* **Required action**: In the data below, find each line carrying the string "with" and copy it out.

Entries taken from a collection
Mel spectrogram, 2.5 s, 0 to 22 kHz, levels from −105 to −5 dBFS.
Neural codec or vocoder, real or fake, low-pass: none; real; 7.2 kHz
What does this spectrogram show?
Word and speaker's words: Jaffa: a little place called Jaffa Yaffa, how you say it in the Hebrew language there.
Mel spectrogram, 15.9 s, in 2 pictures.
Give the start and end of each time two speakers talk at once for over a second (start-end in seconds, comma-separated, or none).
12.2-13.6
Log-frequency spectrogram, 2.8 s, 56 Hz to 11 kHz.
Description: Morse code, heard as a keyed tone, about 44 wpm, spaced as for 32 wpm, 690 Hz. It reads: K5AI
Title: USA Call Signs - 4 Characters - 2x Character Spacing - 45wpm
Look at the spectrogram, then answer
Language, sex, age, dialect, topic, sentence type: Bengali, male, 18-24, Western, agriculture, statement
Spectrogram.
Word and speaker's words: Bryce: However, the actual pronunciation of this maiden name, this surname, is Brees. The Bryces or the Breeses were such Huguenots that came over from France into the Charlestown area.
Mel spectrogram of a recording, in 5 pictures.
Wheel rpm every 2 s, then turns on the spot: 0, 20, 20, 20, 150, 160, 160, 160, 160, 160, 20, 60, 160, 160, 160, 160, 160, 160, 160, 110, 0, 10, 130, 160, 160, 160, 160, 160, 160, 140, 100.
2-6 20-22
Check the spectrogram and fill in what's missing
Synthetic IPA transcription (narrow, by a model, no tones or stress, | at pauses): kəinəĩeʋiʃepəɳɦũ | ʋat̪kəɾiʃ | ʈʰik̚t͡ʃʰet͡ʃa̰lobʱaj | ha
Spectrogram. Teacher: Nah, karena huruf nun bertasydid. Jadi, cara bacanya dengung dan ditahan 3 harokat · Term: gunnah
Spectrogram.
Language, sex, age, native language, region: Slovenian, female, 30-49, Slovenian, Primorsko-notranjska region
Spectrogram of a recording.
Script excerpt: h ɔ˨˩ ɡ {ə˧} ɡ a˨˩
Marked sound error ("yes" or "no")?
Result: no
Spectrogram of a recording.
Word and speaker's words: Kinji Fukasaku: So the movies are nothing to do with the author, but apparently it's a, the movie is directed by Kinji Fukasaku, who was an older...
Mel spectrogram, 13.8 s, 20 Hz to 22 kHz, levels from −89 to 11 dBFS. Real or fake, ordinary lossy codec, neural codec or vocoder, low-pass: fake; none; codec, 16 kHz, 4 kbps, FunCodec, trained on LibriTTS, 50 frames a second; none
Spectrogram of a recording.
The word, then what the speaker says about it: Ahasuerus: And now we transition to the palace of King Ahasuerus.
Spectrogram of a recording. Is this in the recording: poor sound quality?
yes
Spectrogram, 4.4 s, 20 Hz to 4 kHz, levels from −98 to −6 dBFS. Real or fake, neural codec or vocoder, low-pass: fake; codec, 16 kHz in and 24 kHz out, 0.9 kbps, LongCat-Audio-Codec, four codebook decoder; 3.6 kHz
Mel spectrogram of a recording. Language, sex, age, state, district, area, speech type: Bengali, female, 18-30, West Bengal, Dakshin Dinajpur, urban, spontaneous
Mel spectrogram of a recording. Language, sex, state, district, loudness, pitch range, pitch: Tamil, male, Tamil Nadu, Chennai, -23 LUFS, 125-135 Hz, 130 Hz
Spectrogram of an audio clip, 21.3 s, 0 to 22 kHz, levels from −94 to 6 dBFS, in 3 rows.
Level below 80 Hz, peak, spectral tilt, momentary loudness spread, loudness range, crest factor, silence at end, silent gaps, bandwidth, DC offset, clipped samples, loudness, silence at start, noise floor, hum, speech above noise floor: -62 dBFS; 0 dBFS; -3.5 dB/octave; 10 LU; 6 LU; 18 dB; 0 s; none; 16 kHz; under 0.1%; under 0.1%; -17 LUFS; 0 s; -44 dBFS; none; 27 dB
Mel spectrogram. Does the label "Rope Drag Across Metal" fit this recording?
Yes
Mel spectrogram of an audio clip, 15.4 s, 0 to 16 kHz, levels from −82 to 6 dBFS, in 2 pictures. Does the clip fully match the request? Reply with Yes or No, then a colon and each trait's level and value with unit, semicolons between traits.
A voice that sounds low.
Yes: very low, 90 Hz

* **Solution to this task**:
Word and speaker's words: Kinji Fukasaku: So the movies are nothing to do with the author, but apparently it's a, the movie is directed by Kinji Fukasaku, who was an older...
Mel spectrogram of an audio clip, 15.4 s, 0 to 16 kHz, levels from −82 to 6 dBFS, in 2 pictures. Does the clip fully match the request? Reply with Yes or No, then a colon and each trait's level and value with unit, semicolons between traits.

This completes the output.